Slow down. Calming, meditative forms of exercise, such as yoga or walking, can ameliorate anxiety.
Cut out junk. Cut back on foods high in sugar and/or fat, which give you energy surges that exacerbate heart palpitations, make it difficult to calm down if you’re already feeling agitated, and may even trigger an anxiety episode.
Avoid stress at work. If your job causes you constant anxiety, consider ways to make it better or try to find a different job. People with high levels of work stress are 50 percent more likely than others to suffer from heart disease, according to a 2006 meta-analysis, published in the Scandinavian Journal of Work and Environmental Health. (The authors defined work stress as feeling powerless to change things coupled with high demands, low salaries, or organizational injustice.)
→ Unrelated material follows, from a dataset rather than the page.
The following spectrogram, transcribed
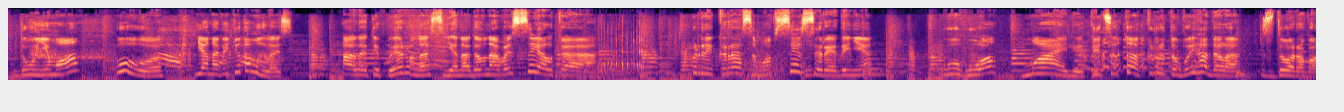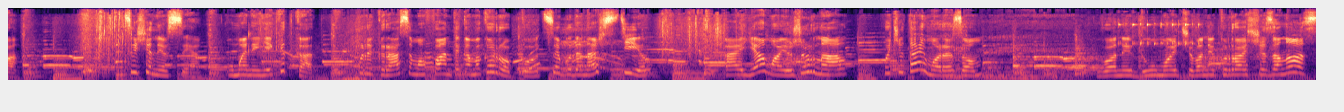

Ask for help. Delegate tasks that trigger your anxiety, says Nieca Goldberg, M.D., director of the NYU Langone Medical Center’s Women’s Health Program and author of The Women’s Healthy Heart Program (Ballantine, 2006). “Don’t try to be superwoman,” she says. If, for example, you find it difficult to keep the house tidy, ask your spouse or kids to help out or let the housework slide for a day or two.

4. STAY CONNECTED
Social isolation and loneliness aggravate high blood pressure and dampen immunity, both of which negatively affect your heart. “I see a lot of loneliness, especially in big cities, where people have many acquaintances but few friends,” says Newsha Ghodsi, M.D., a cardiologist in Manhattan and professor of cardiology at Mount Sinai Medical Center.
She suggests the following measures:
JOIN A GROUP. Sign up for a cooking class or a book club, or volunteer at the local animal shelter.
GET A PET. If you don’t have a pet, consider adopting one. In one study of heart attack survivors, dog owners were 8.6 times more likely to be alive a year later than people without dogs.
REACH OUT. Phone a friend you still feel close to but maybe haven’t spoken to for a year or more. Put aside apologies or feelings of guilt and simply try to reconnect.